This paper summarizes key advances in hypnosis research during the past two decades, including (1) clinical research supporting the efficacy of hypnosis for managing a number of clinical symptoms and conditions, (2) research supporting the role of various divisions in the anterior cingulate and prefrontal cortices in hypnotic responding, and (3) an emerging finding that high hypnotic suggestibility is associated with atypical brain connectivity profiles. Key recommendations for a research agenda for the next decade include the recommendations that (1) laboratory hypnosis researchers should strongly consider assessing hypnotic suggestibility in their studies, (2) inclusion of study participants who score in the middle range of hypnotic suggestibility, and (3) use of expanding research designs that more clearly delineate the roles of inductions and specific suggestions. Finally, we make two specific suggestions for helping to move the field forward including (1) the use of data sharing and (2) redirecting resources away from contrasting state and non-state positions toward studying (a) the efficacy of hypnotic treatments for clinical conditions influenced by central nervous system processes and (b) the neurophysiological underpinnings of hypnotic phenomena. As we learn more about the neurophysiological mechanisms underlying hypnosis and suggestion, we will strengthen our knowledge of both basic brain functions and a host of different psychological functions.
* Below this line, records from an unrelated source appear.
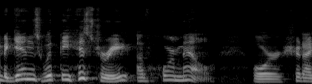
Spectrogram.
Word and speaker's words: Hormel: I believe it charge of the company and he said that it was Hormal as in rhymes with normal. But since the company today says Hormel, that's what I'm going to be saying for the rest of the video.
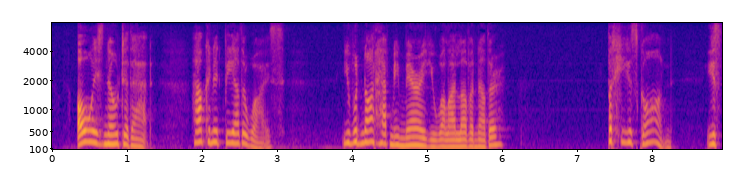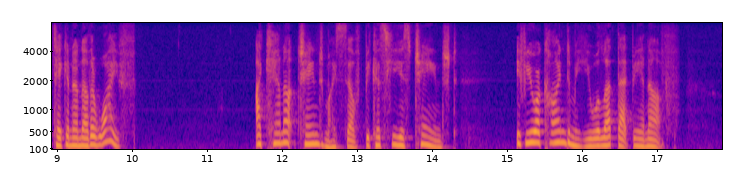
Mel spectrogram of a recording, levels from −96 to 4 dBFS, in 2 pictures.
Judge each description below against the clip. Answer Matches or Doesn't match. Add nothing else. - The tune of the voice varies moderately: Doesn't match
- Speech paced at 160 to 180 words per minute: Matches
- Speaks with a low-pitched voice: Doesn't match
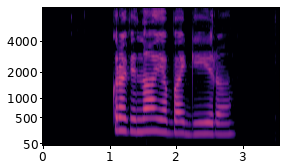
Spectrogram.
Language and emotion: Russian, sad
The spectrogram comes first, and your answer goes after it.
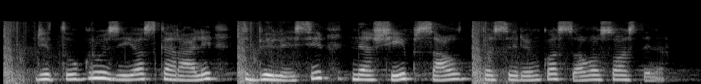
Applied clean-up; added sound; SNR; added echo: none; Gunshot, gunfire; 18 dB; reverberation time 0.3 s.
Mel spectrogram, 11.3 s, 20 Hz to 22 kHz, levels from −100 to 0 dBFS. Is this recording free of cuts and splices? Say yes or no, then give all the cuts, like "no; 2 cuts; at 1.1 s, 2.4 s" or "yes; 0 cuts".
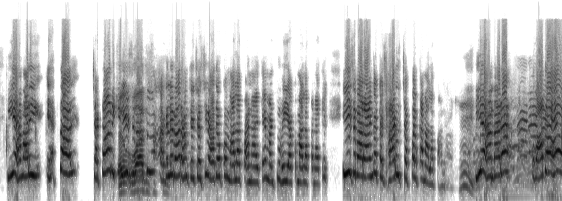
no; 1 cut; at 2.3 s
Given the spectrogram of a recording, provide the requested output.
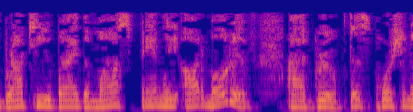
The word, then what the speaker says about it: Maus: And that's going to include Moss Acura and Moss Nissan. Now, Moss is spelled M-A-U-S. That's M-A-U-S.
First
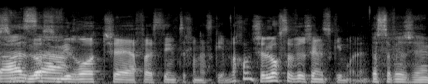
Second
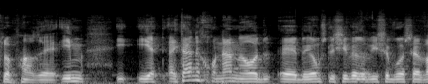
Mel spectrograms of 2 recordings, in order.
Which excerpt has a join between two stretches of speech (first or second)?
second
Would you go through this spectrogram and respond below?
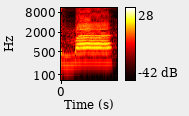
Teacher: ہا حروف ہمس میں سے ہے، ہمس ہوگا رح. میم کے اوپر کھڑا زبر ہے، کھڑا زبر برابر ہے الف مدہ کے ایک الف کی مقدار کھینچ کر معروف پڑھیں گے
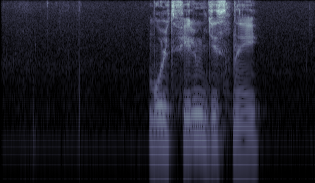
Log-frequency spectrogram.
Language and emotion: Russian, neutral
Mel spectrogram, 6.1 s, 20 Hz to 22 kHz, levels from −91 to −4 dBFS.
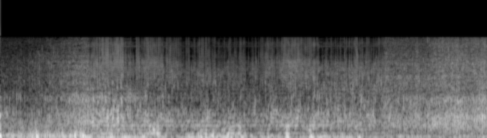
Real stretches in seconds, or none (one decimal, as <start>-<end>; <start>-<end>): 0.0-1.1; 4.8-6.1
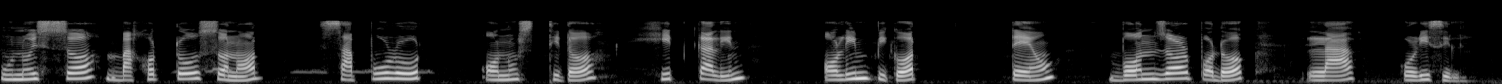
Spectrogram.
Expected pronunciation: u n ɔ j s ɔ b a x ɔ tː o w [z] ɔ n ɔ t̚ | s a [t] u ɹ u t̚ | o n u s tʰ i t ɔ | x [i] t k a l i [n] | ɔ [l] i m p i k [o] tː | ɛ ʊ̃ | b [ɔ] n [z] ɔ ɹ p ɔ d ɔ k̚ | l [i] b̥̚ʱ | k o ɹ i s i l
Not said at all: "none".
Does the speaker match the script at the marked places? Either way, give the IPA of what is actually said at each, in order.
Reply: s, p, i, n, l, ɔ, ɔ, z, a

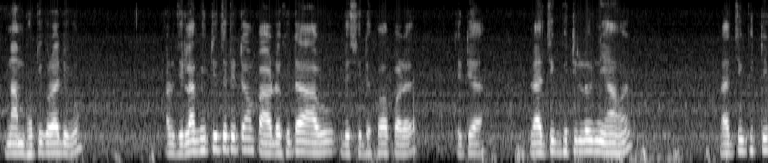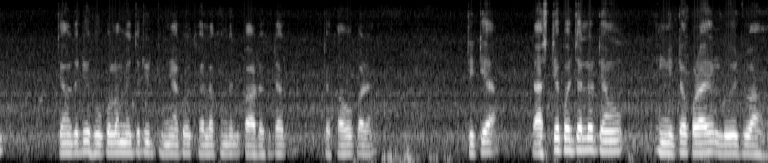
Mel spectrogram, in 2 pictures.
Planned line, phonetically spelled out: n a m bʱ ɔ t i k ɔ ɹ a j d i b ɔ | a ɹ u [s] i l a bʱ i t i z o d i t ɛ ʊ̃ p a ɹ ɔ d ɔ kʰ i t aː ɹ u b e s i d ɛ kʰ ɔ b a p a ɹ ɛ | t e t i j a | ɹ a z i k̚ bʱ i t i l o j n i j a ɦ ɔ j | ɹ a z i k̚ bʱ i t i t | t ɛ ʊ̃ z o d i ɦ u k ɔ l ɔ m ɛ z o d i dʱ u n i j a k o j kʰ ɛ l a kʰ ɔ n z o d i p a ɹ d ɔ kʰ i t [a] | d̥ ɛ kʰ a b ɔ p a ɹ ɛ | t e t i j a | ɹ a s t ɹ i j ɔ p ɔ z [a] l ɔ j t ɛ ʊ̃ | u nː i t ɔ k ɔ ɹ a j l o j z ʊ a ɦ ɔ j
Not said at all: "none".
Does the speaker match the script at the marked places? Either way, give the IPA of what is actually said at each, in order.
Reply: z, a, a

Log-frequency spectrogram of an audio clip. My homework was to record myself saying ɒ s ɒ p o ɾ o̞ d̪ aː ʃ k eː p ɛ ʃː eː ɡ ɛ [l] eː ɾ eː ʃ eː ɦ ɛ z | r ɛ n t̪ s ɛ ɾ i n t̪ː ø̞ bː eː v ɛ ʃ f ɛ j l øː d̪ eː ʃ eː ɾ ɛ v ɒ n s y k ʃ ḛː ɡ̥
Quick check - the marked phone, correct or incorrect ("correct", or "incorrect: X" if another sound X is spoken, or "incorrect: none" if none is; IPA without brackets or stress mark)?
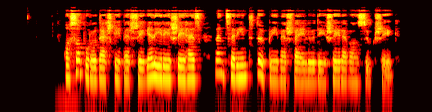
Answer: correct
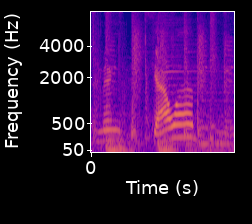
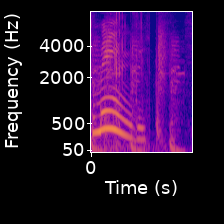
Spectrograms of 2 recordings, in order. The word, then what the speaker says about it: Mingua: how you say it I've always heard it pronounced MinGa beef jerky yeah I know how to pronounce this it's mingwa mingua no it's mingy if you like jerky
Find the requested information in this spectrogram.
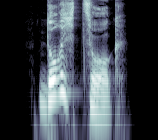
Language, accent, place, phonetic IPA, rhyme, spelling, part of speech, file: German, Germany, Berlin, [ˌdʊʁçˈt͡soːk], -oːk, durchzog, verb, De-durchzog.ogg
- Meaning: first/third-person singular dependent preterite of durchziehen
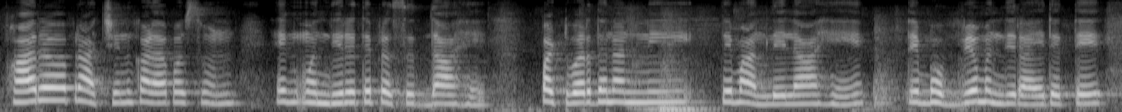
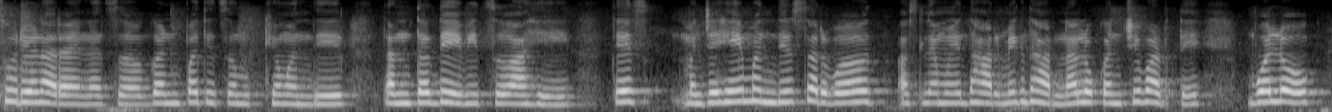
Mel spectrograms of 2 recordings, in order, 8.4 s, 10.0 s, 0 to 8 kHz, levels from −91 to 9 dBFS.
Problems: constant background noise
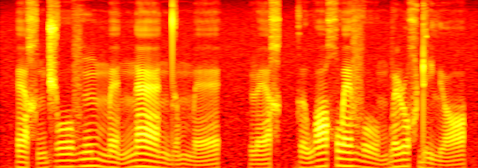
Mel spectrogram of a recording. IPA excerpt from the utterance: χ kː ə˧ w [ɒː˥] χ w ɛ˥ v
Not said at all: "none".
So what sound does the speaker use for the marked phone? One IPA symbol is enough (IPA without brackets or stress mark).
ɒː˥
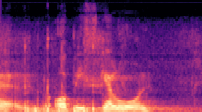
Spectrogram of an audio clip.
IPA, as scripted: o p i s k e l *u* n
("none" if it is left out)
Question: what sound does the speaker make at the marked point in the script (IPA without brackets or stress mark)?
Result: uː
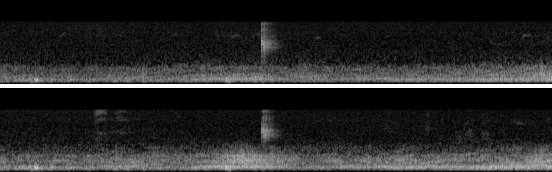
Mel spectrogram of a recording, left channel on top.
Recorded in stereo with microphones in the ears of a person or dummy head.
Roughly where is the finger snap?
Left.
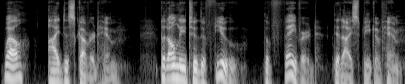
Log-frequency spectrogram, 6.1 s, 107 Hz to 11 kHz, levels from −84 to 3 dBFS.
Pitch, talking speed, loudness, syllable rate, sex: 105 Hz, 160 wpm, -18 LUFS, 4.5 syllables/s, male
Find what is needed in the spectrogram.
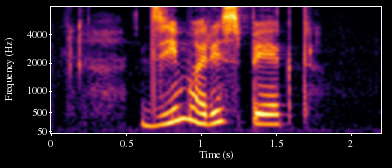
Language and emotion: Russian, positive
New directions in hypnosis research: strategies for advancing the cognitive and clinical neuroscience of hypnosis / Jensen, Mark P.; Jamieson, Graham A.; Lutz, Antoine; Mazzoni, Giuliana; Mcgeown, William J.; Santarcangelo, Enrica L.; Demertzi, Athena; DE PASCALIS, Vilfredo; Bányai, Éva I.; Rominger, Christian; Vuilleumier, Patrik; Faymonville, Marie Elisabeth; Terhune, Devin B.. - In: NEUROSCIENCE OF CONSCIOUSNESS. - ISSN 2057-2107. - ELETTRONICO. - 3:1(2017), pp. 1-14. [10.1093/nc/nix004]

New directions in hypnosis research: strategies for advancing the cognitive and clinical neuroscience of hypnosis

Mazzoni, Giuliana;DE PASCALIS, Vilfredo;
2017

Abstract

This paper summarizes key advances in hypnosis research during the past two decades, including (1) clinical research supporting the efficacy of hypnosis for managing a number of clinical symptoms and conditions, (2) research supporting the role of various divisions in the anterior cingulate and prefrontal cortices in hypnotic responding, and (3) an emerging finding that high hypnotic suggestibility is associated with atypical brain connectivity profiles. Key recommendations for a research agenda for the next decade include the recommendations that (1) laboratory hypnosis researchers should strongly consider assessing hypnotic suggestibility in their studies, (2) inclusion of study participants who score in the middle range of hypnotic suggestibility, and (3) use of expanding research designs that more clearly delineate the roles of inductions and specific suggestions. Finally, we make two specific suggestions for helping to move the field forward including (1) the use of data sharing and (2) redirecting resources away from contrasting state and non-state positions toward studying (a) the efficacy of hypnotic treatments for clinical conditions influenced by central nervous system processes and (b) the neurophysiological underpinnings of hypnotic phenomena. As we learn more about the neurophysiological mechanisms underlying hypnosis and suggestion, we will strengthen our knowledge of both basic brain functions and a host of different psychological functions.
File allegati a questo prodotto
File Dimensione Formato  
Jensen_Hypnosis-research_2017.pdf

accesso aperto

Tipologia: Versione editoriale (versione pubblicata con il layout dell'editore)
Licenza: Creative commons
Dimensione 316.61 kB
Formato Adobe PDF
316.61 kB Adobe PDF Visualizza/Apri PDF

I documenti in IRIS sono protetti da copyright e tutti i diritti sono riservati, salvo diversa indicazione.

Utilizza questo identificativo per citare o creare un link a questo documento: https://hdl.handle.net/11573/953876
Citazioni
  • ???jsp.display-item.citation.pmc??? 19
  • Scopus ND
  • ???jsp.display-item.citation.isi??? 65
social impact